Consumers need information to choose when there are too many options. Overwhelmed by choice and complexity, people freeze up and fail to make any decision. Teaching gives them a reason to choose you.
In a world with too much information, teaching is more important than ever. There’s a reason that being a geek has become fashionable. Knowing and curating deeply about a subject and spending a lot of time and energy on it is what being a geek is about. If you can focus and select the information for the connoisseurs and geeks among your customers, they’ll flock to you...
Earlier this year Tom Foremski brought a collection of fascinating friends and colleagues together to explore the growing notion of content curation on the Internet. What is it? What does it mean? I strongly suspect that no person other than Tom has the ability to bring such a diverse group of smarties together in one place. Tom clearly curates his colleagues.

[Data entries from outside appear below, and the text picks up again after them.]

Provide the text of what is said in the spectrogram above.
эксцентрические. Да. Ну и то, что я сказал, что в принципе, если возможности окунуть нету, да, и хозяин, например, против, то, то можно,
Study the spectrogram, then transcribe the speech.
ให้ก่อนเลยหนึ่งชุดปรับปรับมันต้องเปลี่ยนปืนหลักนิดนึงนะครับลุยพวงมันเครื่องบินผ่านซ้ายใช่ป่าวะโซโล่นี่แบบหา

He named this aggregation The SF Curators Salon, and it has had several gatherings since....
Do your landing page offers generate a high conversion rate but few actual leads?
Chances are, it's not a content quality problem you have on your hands ... it's a content promotion problem.

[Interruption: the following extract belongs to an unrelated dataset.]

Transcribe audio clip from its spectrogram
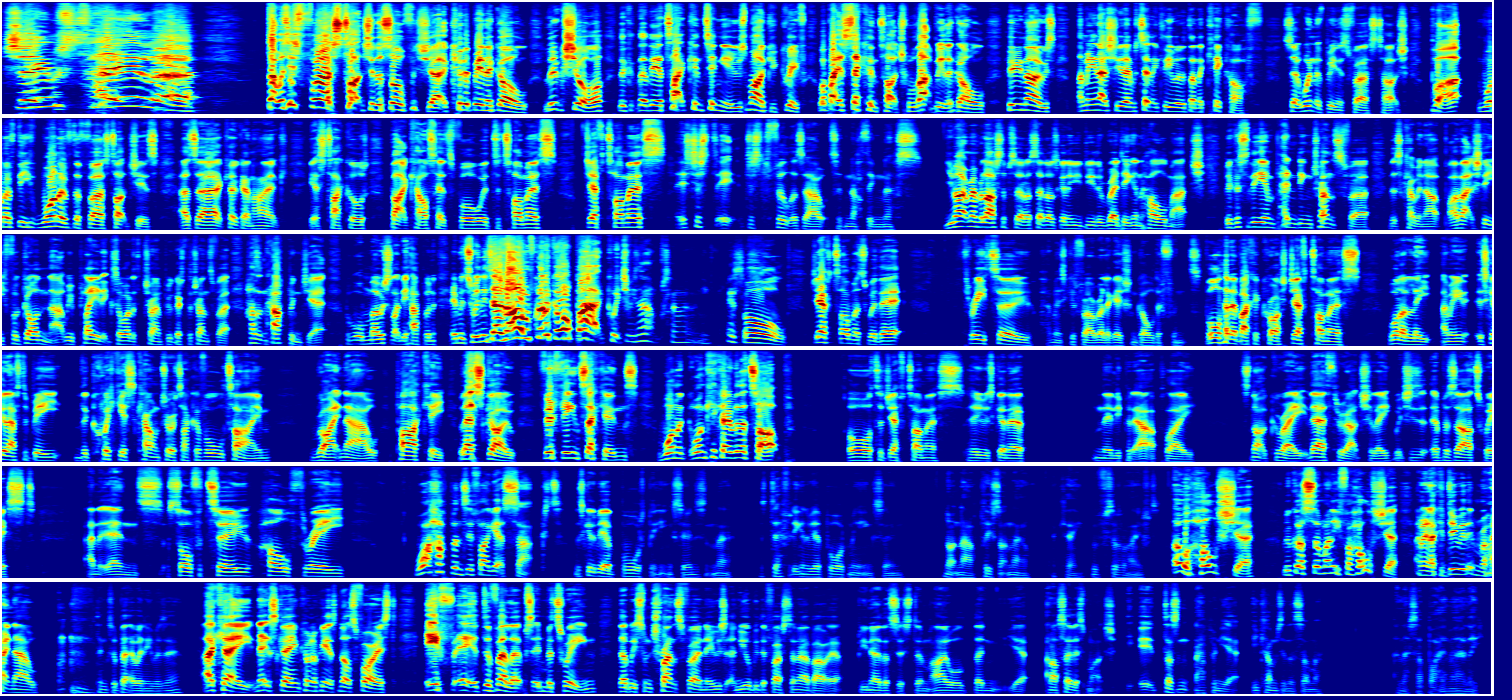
James Taylor. That was his first touch in a Salford shirt. It could have been a goal. Luke Shaw, the, the, the, attack continues. My good grief. What about his second touch? Will that be the goal? Who knows? I mean, actually, they technically, would have done a kick-off, so it wouldn't have been his first touch. But one of the one of the first touches as uh, Kokan Hayek gets tackled. Backhouse heads forward to Thomas. Jeff Thomas. It's just it just filters out to nothingness. You might remember last episode I said I was going to do the Reading and Hull match because of the impending transfer that's coming up. I've actually forgotten that. We played it because I wanted to try and progress the transfer. Hasn't happened yet, but will most likely happen in between these days. Oh, we've got to go back, which means absolutely it's all. Jeff Thomas with it. 3 2. I mean, it's good for our relegation goal difference. Ball headed back across. Jeff Thomas. What a leap. I mean, it's going to have to be the quickest counter attack of all time right now. Parky, let's go. 15 seconds. One, one kick over the top or to Jeff Thomas, who's going to nearly put it out of play. It's not great. They're through, actually, which is a bizarre twist. And it ends. Salford two, Hull three. What happens if I get sacked? There's going to be a board meeting soon, isn't there? There's definitely going to be a board meeting soon. Not now. Please not now. Okay, we've survived. Oh, Hulsher We've got some money for Holscher. I mean, I could do with him right now. Things were better when he was here. Okay, next game coming up against Notts Forest. If it develops in between, there'll be some transfer news, and you'll be the first to know about it. You know the system. I will then, yeah. And I'll say this much: it doesn't happen yet. He comes in the summer, unless I buy him early.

Likely, what's happening is that you're not getting your offer out there in front of enough people you want to capture as leads.
Calls-to-action (CTAs) are the gateways into your offers. If you're running into a traffic generation problem for your landing pages, you may need to add more calls-to-action for your content to various parts of your web presence. Here are 12 places you're likely forgetting to include CTAs for your offers.
Blog post at Houston Search Engine Marketing and Optimization Services : If you want to strengthen your personal or business brand's visibility, then one of the top things you will want is to have strong social me[..]...
If you're serious about content curation or just want to know more about it, you shouldn't miss this.......
An exclusive, live webinar from Social Media Today
October 4th at 12pm EST / 9am PST
Where journalists used to be the trusted agents for reporting on the ground and fact-checking stories before publication, every Web user is now a potential journalist.
And as the deluge of user-generated information gathers strength, finding out what's important to people in their private and working lives becomes more and more challenging. How to sort between truth, half truth and falsehood?
Technical filtering can't (yet) match human capacity to discriminate between useful content and garbage. This is the increasingly vital role of the online curator. The discussion will examine to what extent curation is becoming integral to journalism, and whether bloggers and tweeters can adequately play the the reporting role of journalists.
We'll cover the following questions, as well as your own:
What's the difference between curation and journalism? How does factchecking work in the blogosphere? What are emerging best practices for online curators?
Can the hive mind of the Internet match the formal editorial structure of a traditional news organization when it comes to producing accurate reporting and analysis of current events?
Maggie Fox will host the webinar, her wonderful guests are Steve Rosenbaum and Tom Foremeski. (Bios on the article)